◆ Entries taken from a collection ◆
-------

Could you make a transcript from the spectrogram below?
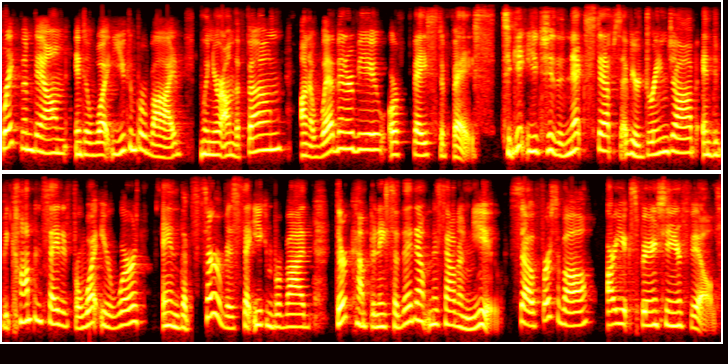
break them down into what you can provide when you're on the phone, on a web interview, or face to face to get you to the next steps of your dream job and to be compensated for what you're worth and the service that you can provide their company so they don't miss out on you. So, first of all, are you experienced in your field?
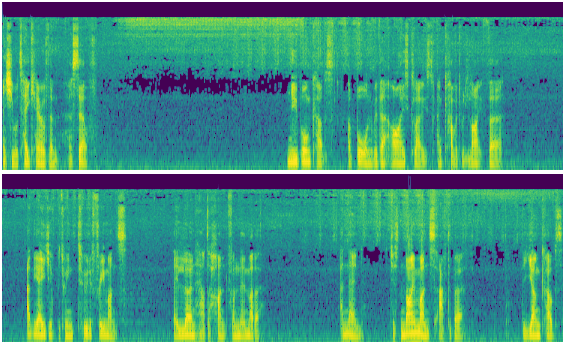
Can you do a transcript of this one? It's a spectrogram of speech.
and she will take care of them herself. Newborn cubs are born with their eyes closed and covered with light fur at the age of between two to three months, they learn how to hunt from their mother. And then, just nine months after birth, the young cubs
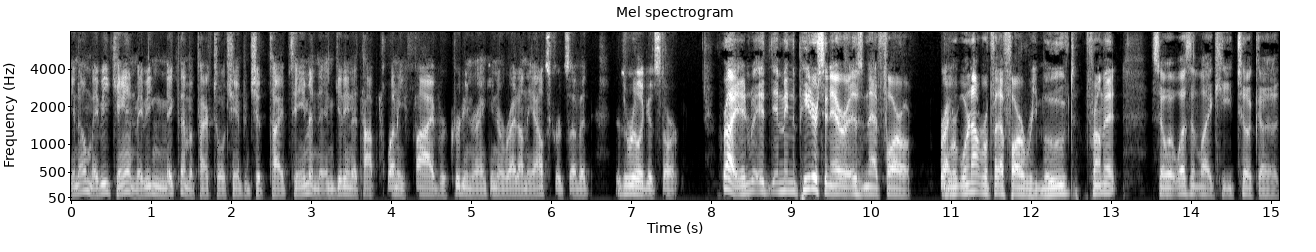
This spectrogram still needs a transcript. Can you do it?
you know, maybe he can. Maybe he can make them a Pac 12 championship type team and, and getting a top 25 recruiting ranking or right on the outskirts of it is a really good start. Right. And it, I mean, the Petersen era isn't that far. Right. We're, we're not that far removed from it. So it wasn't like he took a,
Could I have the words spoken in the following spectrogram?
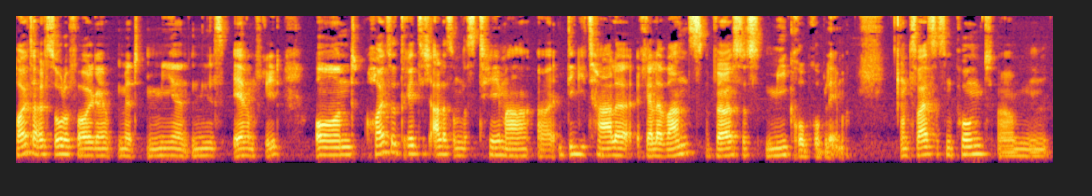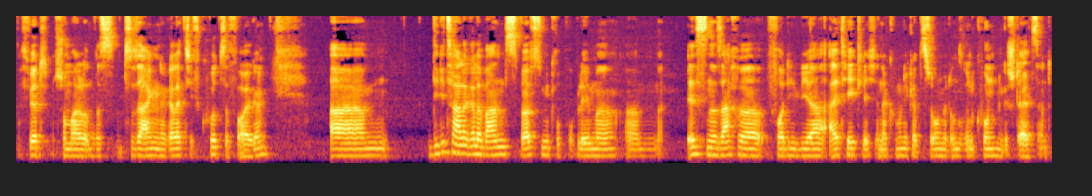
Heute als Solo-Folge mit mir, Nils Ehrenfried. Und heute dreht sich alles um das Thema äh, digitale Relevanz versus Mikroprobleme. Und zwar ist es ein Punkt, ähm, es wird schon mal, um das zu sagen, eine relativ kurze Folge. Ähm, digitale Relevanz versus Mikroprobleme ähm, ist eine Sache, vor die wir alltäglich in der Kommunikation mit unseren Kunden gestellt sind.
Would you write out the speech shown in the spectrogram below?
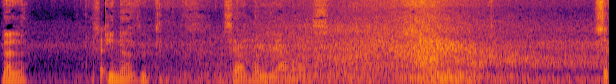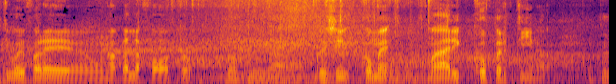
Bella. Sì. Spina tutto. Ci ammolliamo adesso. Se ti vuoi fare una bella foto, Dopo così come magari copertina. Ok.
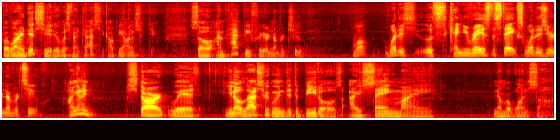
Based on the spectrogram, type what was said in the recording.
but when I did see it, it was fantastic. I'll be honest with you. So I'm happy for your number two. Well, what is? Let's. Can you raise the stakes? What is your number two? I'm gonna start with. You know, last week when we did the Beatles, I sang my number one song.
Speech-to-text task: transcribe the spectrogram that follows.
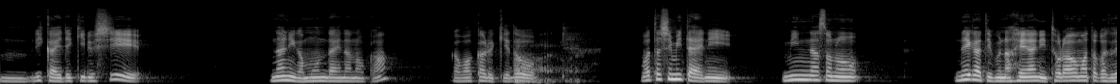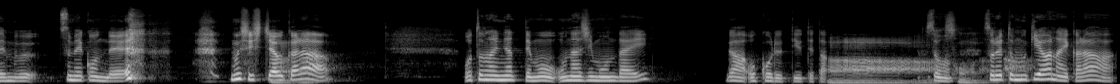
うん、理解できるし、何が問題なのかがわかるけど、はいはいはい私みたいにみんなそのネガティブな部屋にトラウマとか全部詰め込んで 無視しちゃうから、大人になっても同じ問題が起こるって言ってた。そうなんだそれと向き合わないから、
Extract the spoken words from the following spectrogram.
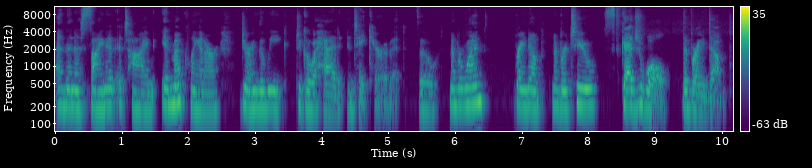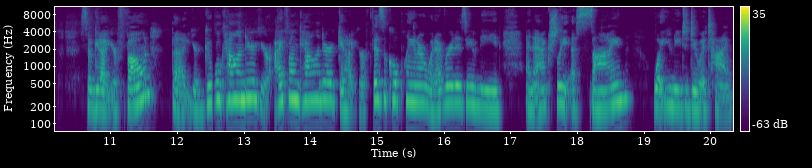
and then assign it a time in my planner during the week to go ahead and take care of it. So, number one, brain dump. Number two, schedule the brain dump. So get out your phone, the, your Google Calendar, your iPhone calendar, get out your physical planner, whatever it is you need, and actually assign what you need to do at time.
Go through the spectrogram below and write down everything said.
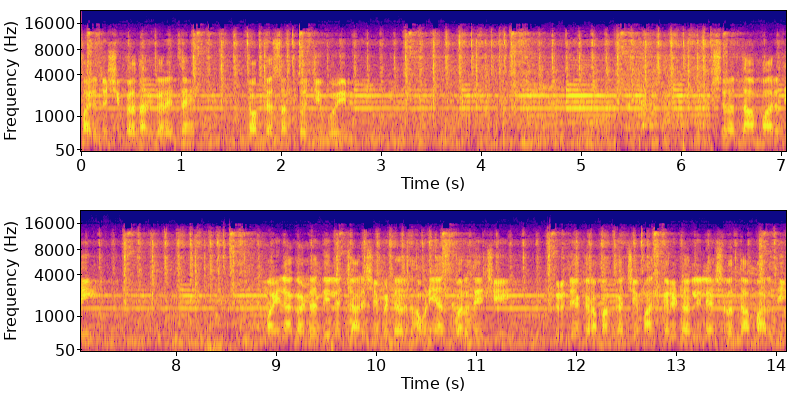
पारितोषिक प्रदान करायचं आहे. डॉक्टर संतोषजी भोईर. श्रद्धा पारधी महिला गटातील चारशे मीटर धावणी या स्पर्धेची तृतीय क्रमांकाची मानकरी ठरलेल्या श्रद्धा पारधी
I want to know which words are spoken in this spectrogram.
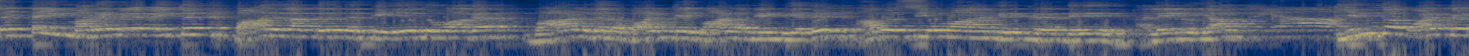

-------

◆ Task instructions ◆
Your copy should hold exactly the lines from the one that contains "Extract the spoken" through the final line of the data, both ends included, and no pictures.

◆ Reply to the exercise ◆
Extract the spoken words from the following spectrogram.
and then assign it a time in my planner during the week to go ahead and take care of it. So, number one, brain dump. Number two, schedule the brain dump. So get out your phone, the, your Google Calendar, your iPhone calendar, get out your physical planner, whatever it is you need, and actually assign what you need to do at time.
Go through the spectrogram below and write down everything said.
पारितोषिक प्रदान करायचं आहे. डॉक्टर संतोषजी भोईर. श्रद्धा पारधी महिला गटातील चारशे मीटर धावणी या स्पर्धेची तृतीय क्रमांकाची मानकरी ठरलेल्या श्रद्धा पारधी
I want to know which words are spoken in this spectrogram.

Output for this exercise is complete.